Please repeat the whole listing exactly, but leave the pictures out.

- **SUPPLIED RECORDS**
==============================

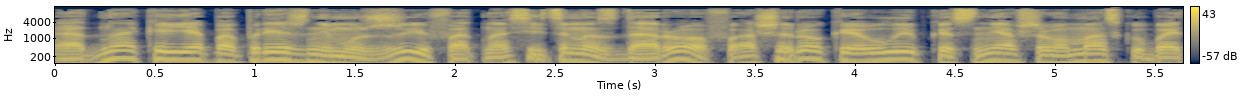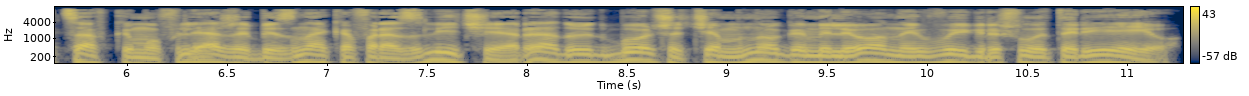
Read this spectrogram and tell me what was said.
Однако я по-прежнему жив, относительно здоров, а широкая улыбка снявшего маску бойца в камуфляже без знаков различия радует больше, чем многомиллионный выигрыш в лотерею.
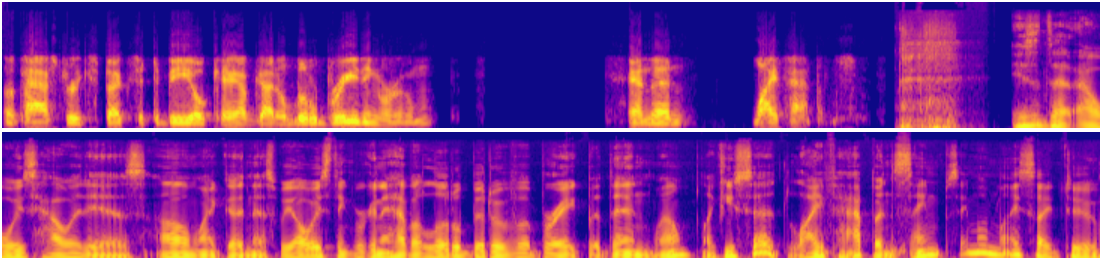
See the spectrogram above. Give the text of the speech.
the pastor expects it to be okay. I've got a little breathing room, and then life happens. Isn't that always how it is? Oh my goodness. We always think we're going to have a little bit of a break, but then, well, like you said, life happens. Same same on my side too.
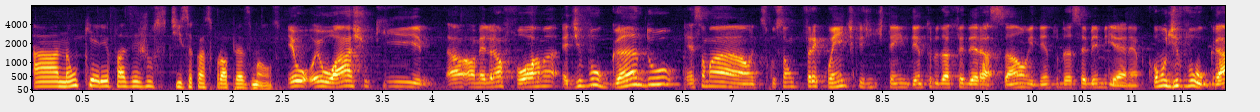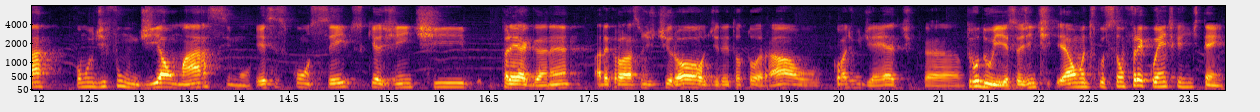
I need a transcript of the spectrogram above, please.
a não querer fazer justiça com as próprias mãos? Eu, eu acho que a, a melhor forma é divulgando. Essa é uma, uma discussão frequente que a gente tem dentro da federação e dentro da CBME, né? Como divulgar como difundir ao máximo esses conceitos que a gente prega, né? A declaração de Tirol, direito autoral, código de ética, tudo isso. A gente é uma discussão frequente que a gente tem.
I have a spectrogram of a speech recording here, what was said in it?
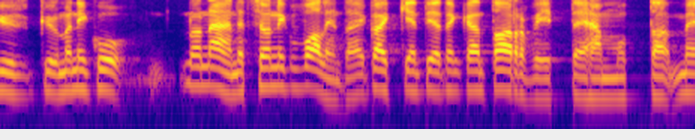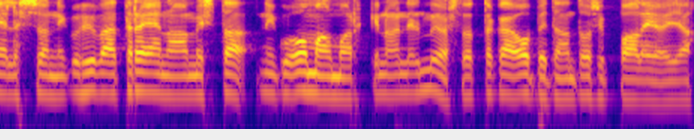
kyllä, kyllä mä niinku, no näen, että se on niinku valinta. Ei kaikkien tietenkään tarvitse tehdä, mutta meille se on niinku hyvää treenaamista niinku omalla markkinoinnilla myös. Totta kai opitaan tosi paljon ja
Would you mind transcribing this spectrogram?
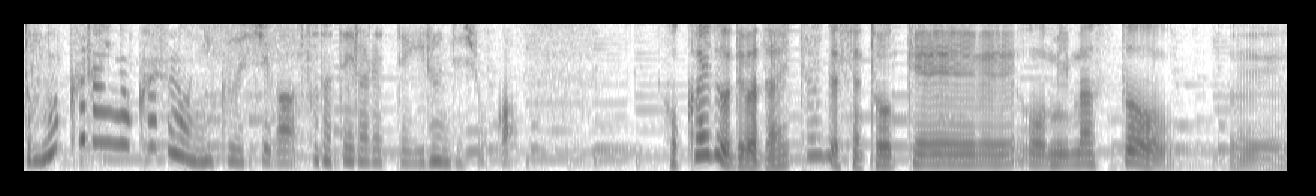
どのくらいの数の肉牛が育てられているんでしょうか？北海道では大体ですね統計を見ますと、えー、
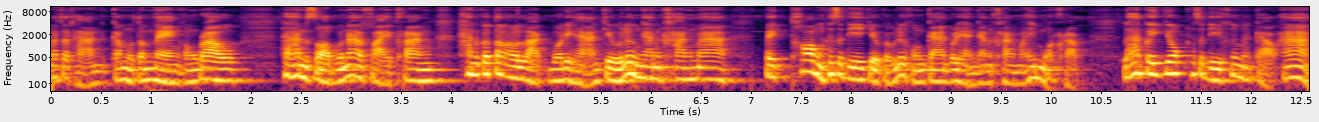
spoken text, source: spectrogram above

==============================

- **RESPONSE TO THIS TASK**
Read this spectrogram and tell me what was said.
Однако я по-прежнему жив, относительно здоров, а широкая улыбка снявшего маску бойца в камуфляже без знаков различия радует больше, чем многомиллионный выигрыш в лотерею.
See the spectrogram above. Give the text of the speech.
the pastor expects it to be okay. I've got a little breathing room, and then life happens. Isn't that always how it is? Oh my goodness. We always think we're going to have a little bit of a break, but then, well, like you said, life happens. Same same on my side too.
I need a transcript of the spectrogram above, please.
a não querer fazer justiça com as próprias mãos? Eu, eu acho que a, a melhor forma é divulgando. Essa é uma, uma discussão frequente que a gente tem dentro da federação e dentro da CBME, né? Como divulgar como difundir ao máximo esses conceitos que a gente prega, né? A declaração de Tirol, direito autoral, código de ética, tudo isso. A gente é uma discussão frequente que a gente tem.
I have a spectrogram of a speech recording here, what was said in it?
kyllä, kyllä mä niinku, no näen, että se on niinku valinta. Ei kaikkien tietenkään tarvitse tehdä, mutta meille se on niinku hyvää treenaamista niinku omalla markkinoinnilla myös. Totta kai opitaan tosi paljon ja
Would you mind transcribing this spectrogram?
どのくらいの数の肉牛が育てられているんでしょうか？北海道では大体ですね統計を見ますと、えー、
spoken text, source: spectrogram above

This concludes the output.